During the first explosion early on Monday morning, the package was brought into the home before it detonated and killed the 17-year-old. Monday's first explosion happened at a home near the city's Windsor Park neighborhood and about 12 miles (20 kilometers) from the home where the March 2 package bomb killed 39-year-old Anthony Stephan House.
Police were processing the scene at the first Monday explosion when the second occurred.
Police officials now believe that the package bomb that killed a teenager and wounded a woman on Monday is linked to a similar attack that killed a man in another part of the city earlier this month. The Austin Fire Department said this incident also resulted from a package explosion, but police have not said whether it is connected to the other two explosions.
Mr Manley told reporters: "Early this morning one of the residents went out front and there was a package on the front door step". However, he emphasized that investigators have not linked any ideology or victim-targeting to the incidents, which all occurred at residences in different portions of East Austin. That could mean a package that wasn't expected, a package from someone you weren't expecting to receive a package from or a package that gives you cause for concern.
"We're not ruling anything out at this point", he said.

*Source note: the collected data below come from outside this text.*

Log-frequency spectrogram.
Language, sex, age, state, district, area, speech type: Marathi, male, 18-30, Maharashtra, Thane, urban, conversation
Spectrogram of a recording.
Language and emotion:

A 17-year-old boy died Monday and a woman was transported with non-life-threatening injuries.
Officials say the teen found the package on the doorstep, took it inside and opened it in the kitchen, where it exploded.

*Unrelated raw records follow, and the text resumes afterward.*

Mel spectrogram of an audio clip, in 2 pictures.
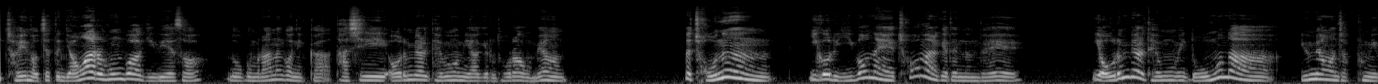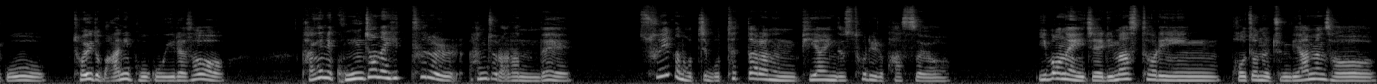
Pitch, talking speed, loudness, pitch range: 190 Hz, 305 characters per minute, -27 LUFS, 175-235 Hz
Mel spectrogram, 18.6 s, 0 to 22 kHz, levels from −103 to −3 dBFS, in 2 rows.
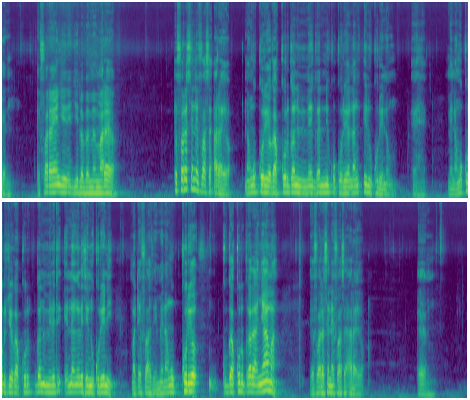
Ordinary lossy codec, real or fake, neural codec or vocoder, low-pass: none; real; none; none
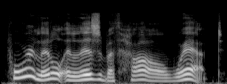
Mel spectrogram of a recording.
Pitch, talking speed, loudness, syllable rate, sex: 215 Hz, 130 wpm, -16 LUFS, 4.2 syllables/s, female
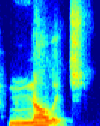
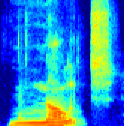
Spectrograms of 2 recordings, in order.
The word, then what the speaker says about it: knowledge: have the apostrophe ah the apostrophe is before the first syllable so this first syllable is a stress knowledge knowledge and knowledge then you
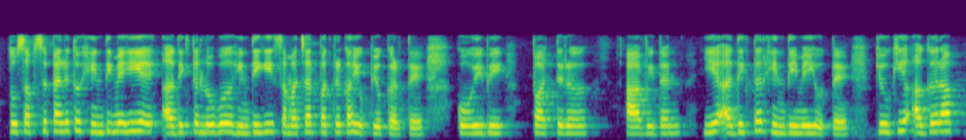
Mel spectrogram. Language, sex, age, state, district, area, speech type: Hindi, female, 18-30, Madhya Pradesh, Betul, urban, spontaneous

The March 2 explosion, which happened shortly before 7 a.m. on Haverford Drive near an elementary school in northeast Austin, killed the man. Manley told the American-Statesman that authorities received several calls reporting the blast around 6:55 a.m. At the time, police said they believed it was an isolated incident. Because two of the victims were African Americans and one was Hispanic, Manley said, investigators also were viewing the attacks as possible hate crimes.
During a press conference this afternoon, Police Chief Brian Manley confirmed that APD believes the incidents are related and is asking residents to be hypervigilant of unexpected and/or unmarked packages.
"What we know is when the victims have seen these packages on the front porch, they have gone out and handled them in some way or another and have had the explosions occur", Manley said. However, they cannot say it's the cause.
In reference to speculation that the bombings were a spate of hate crimes, Manley added that investigators haven't identified a "specific victimology or ideology based on current evidence..."
According to Chief Manley, at least two of the packages were left overnight on doorsteps and discovered in the morning by the victims.